How to calculate discount rate. There are two primary discount rate formulas – the weighted average cost of capital (WACC) and adjusted present value (APV). The WACC discount formula is: WACC = E/V x Ce + D/V x Cd x (1-T), and the APV discount formula is: APV = NPV + PV of the impact of financing.

## What is positive discount rate?

The discount rate is the rate at which society as a whole is willing to trade off present for future benefits. … First, positive rates of inflation diminish the purchasing power of dollars over time. Second, dollars can be invested today, earning a positive rate of return.

## What would cause a decrease in discount rate?

The federal funds rate is another interest rate, set by the Fed for banks to charge each other for overnight loans. The Fed raises the discount rate when it wants other interest rates to rise. … The Fed policy lowers the discount rate, which means banks have to lower their interest rates to compete for loans.

## What is the difference between discount rate and interest rate?

The discount rates are charged on the commercial banks or depository institutions for taking overnight loans from the Federal Reserve Banks, whereas the interest rate is charged on the loan which the lender gives to the borrower by the lender.

## Does discount rate include inflation?

Real Method: Real Cash Flows at Real Discount Rate

In other words, in the real method, inflation is excluded from both cash flows and discount rate.

## What happens when the discount rate decreases?

A decrease in the discount rate makes it cheaper for commercial banks to borrow money, which results in an increase in available credit and lending activity throughout the economy.

## Why is a discount rate important?

The discount rate serves as an important indicator of the condition of credit in an economy. Because raising or lowering the discount rate alters the banks’ borrowing costs and hence the rates that they charge on loans, adjustment of the discount rate is considered a tool to combat recession or inflation.

## What does the discount rate represent?

The discount rate is the interest rate charged to commercial banks and other financial institutions for short-term loans they take from the Federal Reserve Bank. The discount rate refers to the interest rate used in discounted cash flow (DCF) analysis to determine the present value of future cash flows.

## What is a negative discount rate?

A negative discount rate means that present value of a future liability is higher today than at the future date when that liability will have to be paid.

## How does discount rate affect present value?

Present value (PV) is the current value of a future sum of money or stream of cash flows given a specified rate of return. Future cash flows are discounted at the discount rate, and the higher the discount rate, the lower the present value of the future cash flows.

## How do changes in the discount rate affect economic behavior?

The net effects of raising the discount rate will be a decrease in the amount of reserves in the banking system. Fewer reserves will support fewer loans; the money supply will fall and market interest rates will rise. If the central bank lowers the discount rate it charges to banks, the process works in reverse.

## How does discount rate affect interest rate?
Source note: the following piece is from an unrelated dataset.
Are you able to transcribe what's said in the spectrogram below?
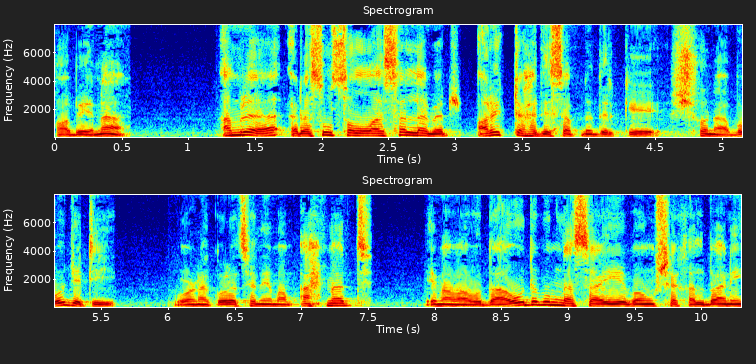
হবে না। আমরা রাসুল সাল্লাহ সাল্লামের আরেকটা হাদিস আপনাদেরকে শোনাবো, যেটি বর্ণনা করেছেন ইমাম আহমেদ, ইমাম আবু দাউদ এবং নাসাই এবং শেখ আলবানী।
Setting a high discount rate tends to have the effect of raising other interest rates in the economy since it represents the cost of borrowing money for most major commercial banks and other depository institutions. … When too few actors want to save money, banks entice them with higher interest rates.

## How does lowering the discount rate affect the money supply?

When the Fed lowers the discount rate, this increases excess reserves in commercial banks throughout the economy and expands the money supply. On the other hand, when the Fed raises the discount rate, this decreases excess reserves in commercial banks and contracts the money supply.

## Does lowering the discount rate increase money supply?

The Federal Reserve can increase the money supply by lowering the discount rate. … Lowering the discount rate gives depository institutions a greater incentive to borrow, thereby increasing their reserves and lending activity. 3. The Federal Reserve can decrease the money supply by increasing the discount rate.